Light me Back is without a doubt the great eye catcher of the show. At first, the piece is almost literally blinding, especially in a space that is in no need of artificial lighting due to its enormous windows. Since the lighting is so bright, the chunky black chains that carry the piece are hardly noticeable; thereby creating the illusion of a floating enlightened ship-like construction that seems to have conquered the force of gravity. However, once your eyes are used to the brightness, the piece looses a bit of its initial poetry and reveals its industrial materiality: light bulbs, steal, chains and cables.

Check out Bonvicini's exhibition view at Vernissage TV.
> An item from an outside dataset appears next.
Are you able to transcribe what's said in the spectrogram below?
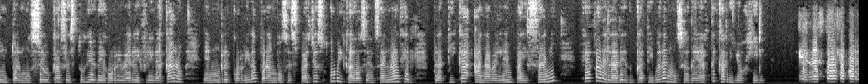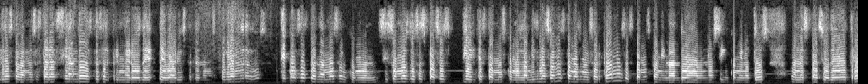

Bonvicini’s choice of material sometimes pushes the envelope towards fetishism and voyeurism, which becomes particularly apparent in Black You (2010); a bedroom arranged installation consisting of one leather coated chair, table and bed with framed spray painted drawings on the wall. Many works bluntly confront the viewer with her gender struggle when it comes to art and architecture, as in the case of one of the weaker pieces Genital Modes (2010); an installation consisting of several dozens of the plexiglass boards with black inscriptions that are scattered all throughout the gallery walls showing terms such as ‘erectable’, ‘expectant’, ‘gates’, and ‘conducting’. Bonvicini corresponds with, reacts to and critiques architecture; built structures mainly designed and executed by men. Not only does her work perform in this space, it actively goes into dialogue with the space itself. For that alone, the partnership between art and space couldn’t have been better as the partnership between Monica Bonvicini and gallery Max Hetzler.

Hamish Morrison gallery Judy Millar - animalistic quality

Another great example of work and space coinciding, reacting and conflicting with one another is the daring choice by the Hamish Morrison gallery. For the Berlin Gallery Weekend it shows new work by established artist Judy Millar (New Zealand, 1957), entitled A Better Life. Initially built for the La Maddalena church during the 2009 Venice Biennale, the main piece consists of giant orange and black painted canvases that crawl through the room, overlapping one another, consequently building random structures that have collapsed on several places.

The piece seems to live a life of its own as it organically moves through the white cube, which is separated by one white wall in the middle that can be passed by either side. The threatening scale of the work becomes even more explicit when few people, who take interest in the work, stand next to it and look remarkably small in comparison. One of the galleries’ entries offers a spectacular view of the work from above, providing it with an animalistic quality; an anaconda attacking the walls, trying to smear the surfaces with orange and black paint residues. Millar’s gestures on the canvases are amplified ten times their original size. The blown-up version of her strokes has a huge impact on the character of her painting. Where figurative shapes are only vaguely noticeable in her regular sized canvases, here, they’ve become apparent. Figures, contoured with thick black lines, doom up out of the canvas structures. The work no longer looks like a crawling creature, but a fallen painting. A spectacularly fallen painting.

Share this Article:
|Back to Top
Related | Most read
Metropolis M Magazine for contemporary art No 3 — 2020